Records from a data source
═══

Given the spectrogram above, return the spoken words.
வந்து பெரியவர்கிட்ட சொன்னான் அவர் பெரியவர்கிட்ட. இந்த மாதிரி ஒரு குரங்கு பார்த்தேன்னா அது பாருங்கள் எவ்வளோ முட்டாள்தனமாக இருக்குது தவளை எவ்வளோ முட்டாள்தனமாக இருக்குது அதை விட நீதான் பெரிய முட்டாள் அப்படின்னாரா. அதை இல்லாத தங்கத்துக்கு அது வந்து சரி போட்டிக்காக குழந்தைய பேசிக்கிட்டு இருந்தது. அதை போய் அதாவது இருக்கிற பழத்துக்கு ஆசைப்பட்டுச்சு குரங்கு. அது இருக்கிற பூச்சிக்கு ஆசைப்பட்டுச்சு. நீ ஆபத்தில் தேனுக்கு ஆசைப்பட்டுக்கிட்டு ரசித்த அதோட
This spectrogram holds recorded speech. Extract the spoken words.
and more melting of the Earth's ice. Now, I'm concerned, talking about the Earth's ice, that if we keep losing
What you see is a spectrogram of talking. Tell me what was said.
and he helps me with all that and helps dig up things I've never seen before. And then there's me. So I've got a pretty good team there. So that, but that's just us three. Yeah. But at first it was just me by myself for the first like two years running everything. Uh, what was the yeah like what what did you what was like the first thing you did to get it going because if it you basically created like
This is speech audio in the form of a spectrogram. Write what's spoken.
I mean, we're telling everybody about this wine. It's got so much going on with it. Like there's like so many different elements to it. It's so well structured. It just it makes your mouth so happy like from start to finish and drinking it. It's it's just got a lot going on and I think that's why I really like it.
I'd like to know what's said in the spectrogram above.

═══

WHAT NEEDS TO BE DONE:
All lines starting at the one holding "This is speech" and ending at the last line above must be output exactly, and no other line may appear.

EXPECTED ANSWER:
This is speech audio in the form of a spectrogram. Write what's spoken.
I mean, we're telling everybody about this wine. It's got so much going on with it. Like there's like so many different elements to it. It's so well structured. It just it makes your mouth so happy like from start to finish and drinking it. It's it's just got a lot going on and I think that's why I really like it.
I'd like to know what's said in the spectrogram above.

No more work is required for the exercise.